It should come as no surprise to anyone that senior management is demanding more accountability from marketers. Even though, for some companies, profits are at record levels other brands are struggling to get and keep fickle consumers. Marketing, at its heart, is still about getting consumers to purchase your product. What has changed is that consumers have too many devices and have the attention span of someone with a severe case of ADD.
I’m always amazed at all the awards that the agency world bestows to themselves. Never is the question of “what did the advertising do for your client” asked. Instead would be Hollywood Directors take a bow for 30 second or 60 second masterpieces produced at the expense of clients.
Not too long ago I read an article that said “there is a disconnect between agencies and clients”. I have seen this many times as untalented marketers look to promote themselves instead of their products. When asked to justify their marketing budgets, they like to bury results in marketing terminology that senior executives don’t understand. But that’s starting to change.

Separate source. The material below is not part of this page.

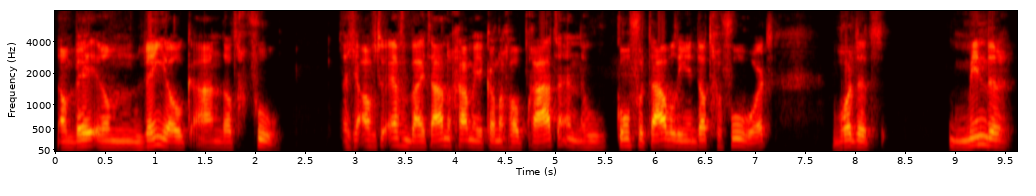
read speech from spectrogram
dan, we, dan wen je ook aan dat gevoel. Dat je af en toe even bij het adem gaat, maar je kan nog wel praten. En hoe comfortabel je in dat gevoel wordt, wordt het minder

I recently sat in, at a client’s request, on a pitch by an inbound marketing company for a consumer product. After the pitch I started to ask some questions that made the agency people very uncomfortable including “what has been the ROI on past campaigns?” and “what research do you have to support that consumers want to have an inbound marketing relationship with our product?”. In the end, I advised the client to skip the inbound marketing and focus on basics including an FSI drop. The result was over a 40% increase in sell through.
It might seem like I’m anti-agency here, but I’m not. What I am really against are big agencies whose objective is to get as much money from the client as possible without any accountability. Making a VP of marketing look good while sales decline is an exercise in futility.
The number one question any marketing ask of an agency is “how can we increase sales?” The reality is that awareness of products does little to drive sell through and don’t fall the trap that your target customer wants to have a social media relationship with your brand.
The business of marketing has to change bit rather than radical change we need to get back to the basics of making customers happy and simple execution. Dropping and FSI supported by heavy up front TV does no good if your products are hard to find at retail. All your best marketing can go down the tubes if your customer service department keeps people on hold and your customer service people are not authorized to solve customer problems.
Focus more on great marketing and less on the hype by “social media experts” and you’ll do just fine.